    Your friend,


    The two girls looked at each other, and then down at the note again, and then at the door that the redhead had just run through. Like they were connected at the brain, they stood up. They turned toward the door. They always had been like this, even before the redhead had stepped out of New York City, and into their lives.
    “Wait,” said the blonde. She ran to her closet and pulled out a pair of Converse, shoes their friend hadn’t worn for at least a year, and walked to the door with the letter clutched tightly in her palm. The two girls clasped hands, but it felt strange without their friend in between them, holding one of each of their hands. It really should’ve been three people, but the redhead was gone. Right. Their friendship seemed empty without her, like she was the peanut butter to their bread, sealing them together, like she was their glue and they could not go on or even exist without her near them. Two not three. Both, without a third. They smiled wanly at each other, and steeled themselves to save their friend from herself, from the blackness that was eating her alive, but not such in a way that was visible to those around her. It was slowly devouring her soul. They sprinted out the door into the damp November air, their feet cloaked in identical black converse, their heads so thickly adorned with hoods that they looked barely human, much more gnome. They landed, hard, on the sidewalk, and the blonde rolled her ankle as she had done playing soccer, a sport which she detested but her redheaded friend had forced her to do, and she fell to the ground, her leg throbbing. She'd much rather dance instead.
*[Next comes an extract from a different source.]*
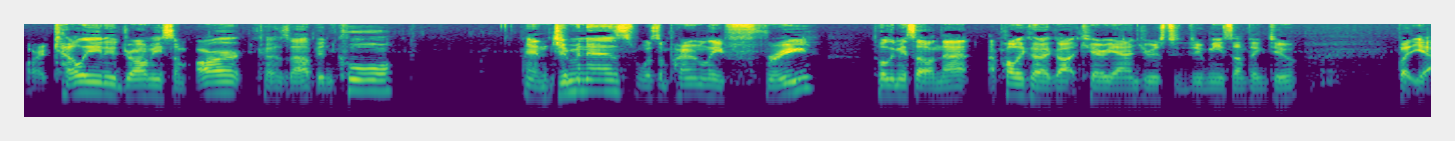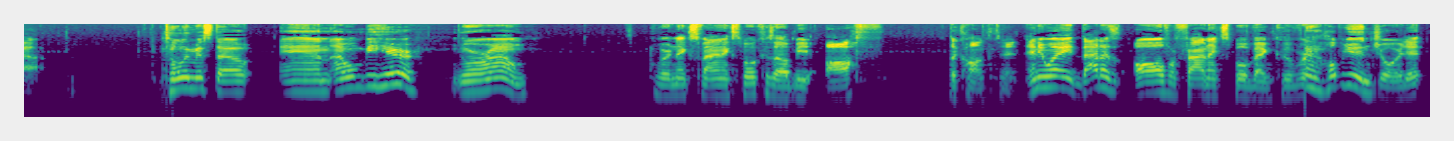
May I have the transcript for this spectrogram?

She stood up, sluiced water, grime, and mud off her (3 months’ allowance, down the drain) designer jeans, and leaned on her friend for support. But were they really friends, or were they just the jelly to the redhead’s (delicious) peanut butter? Were they really friends, or were they bound together through their joined fear and love of their other friend? Were they really friends, or were they sworn enemies who were joined through hatred and love? They didn’t really even know themselves anymore.

    They had risen to the top of the popularity pyramid from the bottom of the barrel, after swearing to themselves that they would become friends with the winsome, charming, most popular, most unhappy girl in the school. They were now the royalty, but somewhere along the way they had lost themselves, their own identities fading into smudges of gray fog, the brightly lit mall, and the terrible blackness that was slowly devouring all three girls, each being obliterated in her own different way.

    Somewhere between the Stonestown mall and West Portal Gate, the third girl sat, on a curb, trying to stand but her legs giving out under her. She heard footsteps and looked up hopefully. Were her friends (did she have any?) coming to rescue her and whisk her off to the dry, expensive sanctuary of the mall, where she could max out her father’s left-behind credit card in an act of revenge? Better yet, was her dad himself there, his black hair gleaming in the mist, telling her that everything would be all right, that he was coming home, that she could bury her face in his vanilla-smelling coat and cry and cry like a little girl again? That they could be a family again, that he didn’t think Mom was a lunatic anymore, that he just wanted his little princess back.
    But no, it was just an early-evening jogger, her hot pink sports bra seeming to day-glo in the drizzle. She raced along at top speed, iPod in ears, sweat flying off her face, the kind of black spandex pants that no one looks good in, hair yearning to break free of her meager ponytail holder. Her Nike-cloaked feet pounding to the beat of her racing heart.

    This was how all three yearned to be. Free.